Are Wall Streeters Worth The Money? Just Ask Counterparts Elsewhere

The New York Stock Exchange in Manhattan. Only the U.K., with its famous “City” equivalent, functions on a comparable level when it comes to allocating capital. (AP)

The New York Stock Exchange in Manhattan. Only the U.K., with its famous “City” equivalent, functions on a comparable level when it comes to allocating capital. (AP)

Pity Wall Street.

The Democratic Party’s presidential candidates have painted a bull’s-eye on its back. Bernie Sanders wants to nationalize it. Hillary Clinton joins in the feeding frenzy, lest she and her husband’s ties to Goldman Sachs and other institutions become a bigger issue.

Wall Street bankers are widely portrayed as evil parasites, feeding their greed through speculation that serves no good other than to line unsavory pockets and buying off politicians with campaign contributions and lucrative speaking fees. “One percent’” Wall Streeters are said to be getting mega-rich while everyone else suffers.

Republican candidates fear coming to Wall Street’s defense. Any positive words about it will end up as a negative sound-bite come election time. During the Occupy Wall Street riots, I do not recall one political voice speaking up for Wall Street against the tirades of hooligan protesters.

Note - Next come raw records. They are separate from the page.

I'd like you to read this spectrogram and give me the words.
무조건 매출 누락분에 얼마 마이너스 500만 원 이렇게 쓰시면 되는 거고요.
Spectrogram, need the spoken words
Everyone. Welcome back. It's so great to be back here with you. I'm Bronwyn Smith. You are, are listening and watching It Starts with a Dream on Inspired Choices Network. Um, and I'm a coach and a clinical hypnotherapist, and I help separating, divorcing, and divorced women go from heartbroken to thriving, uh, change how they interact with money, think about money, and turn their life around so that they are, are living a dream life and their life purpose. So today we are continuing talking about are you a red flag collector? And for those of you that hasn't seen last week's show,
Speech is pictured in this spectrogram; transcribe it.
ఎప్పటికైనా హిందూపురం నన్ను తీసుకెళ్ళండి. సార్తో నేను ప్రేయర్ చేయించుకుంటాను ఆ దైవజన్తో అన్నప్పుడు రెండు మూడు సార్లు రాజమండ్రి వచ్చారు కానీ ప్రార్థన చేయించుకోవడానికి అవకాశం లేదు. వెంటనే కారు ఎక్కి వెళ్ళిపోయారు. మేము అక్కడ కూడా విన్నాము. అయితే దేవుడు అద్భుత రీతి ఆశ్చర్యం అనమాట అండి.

Those trained in basic economics should counter this pillorying of Wall Street. Yes, there are abuses. Yes, there are some bad apples. Yes, there are some undeserved bonuses.

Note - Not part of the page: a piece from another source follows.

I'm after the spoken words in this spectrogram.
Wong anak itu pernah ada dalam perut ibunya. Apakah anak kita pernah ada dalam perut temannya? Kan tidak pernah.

But we must ask why markets lavish riches on do-nothings who inflict damage rather than do good? Why should those who are producing no value be rewarded so handsomely?

No one is forced to use the service of Wall Streeters. Financial exchange is voluntary.

“Wall Street,” broadly defined to include investment banks, Silicon Valley venture capital, private equity funds and other types of participants in capital markets, create value by matching investors and savers and helping companies to obtain needed capital in the most efficient way.

They do a good job and are paid well if they succeed in directing savings to their highest and best use. They subtract from potential value and are paid poorly if they direct savings to low and poor uses.

Warren Buffett counts among the world’s richest because of his acute ability to match his shareholders’ capital with investment opportunities. It is strange that no one criticizes Buffett when he is doing what Wall Street does, while polishing his anti-greed image by currying political favor from Omaha, Neb.

Wall Street (including Buffett) intermediates between saving and investment because savers, such as contributors to retirement accounts or buyers of insurance policies, have little expertise in matching their savings to investments.


Business investors create new business and expand established ones, but they are not specialized in seeking out savers to fund their plans.

The striking feature of the U.S. capital market, as opposed to banks, is its reliance on stock markets and open competition. In the United States, market capitalization far exceeds the value of GDP, whereas in Europe and Japan it averages a little over half.

In Europe and Japan, banks play the role of Wall Street. They decide who gets investment finance and who does not. In many cases, these banks are closely tied to related businesses or to state and national governments.

Like their Chinese counterparts, they are inclined to allocate capital to lower-return but politically attractive uses. After all, an important regional politician might need a faltering local company propped up. Or the bank may loan to a company of which it owns 20%.

And which bank with any sense will back a startup operating from the young founder’s garage?

The chart above offers a simple measure of Wall Street performance, relative to the European and Japanese alternative. It divides the average GDP growth rate by the average gross saving rate to calculate how much growth various countries get from one percentage point of savings.

The figures are averages for 1980 to 2015 to capture long-run performance. They show that for every one percentage point of the savings rate, the U.S. gets 0.15 of one percentage point of GDP growth. Europe and Japan get half as much. Only the United Kingdom, with its famous “City” equivalent to Wall Street, functions on a comparable level.

If anti-Wall Street politicians and Occupy Wall Street rioters had their way, U.S. capital markets would at best revert to allocating capital like the rest of the world. A 20% saving rate would generate a GDP growth rate of 1.5% rather than 3%. Slow growth would be our new normal.

Maybe we should stick with what we have, and let the Wall Streeters get rich. If they fail, we savers will lose along with them.

Gregory is Cullen Distinguished Professor of Economics at the University of Houston and research fellow at the Hoover Institution at Stanford.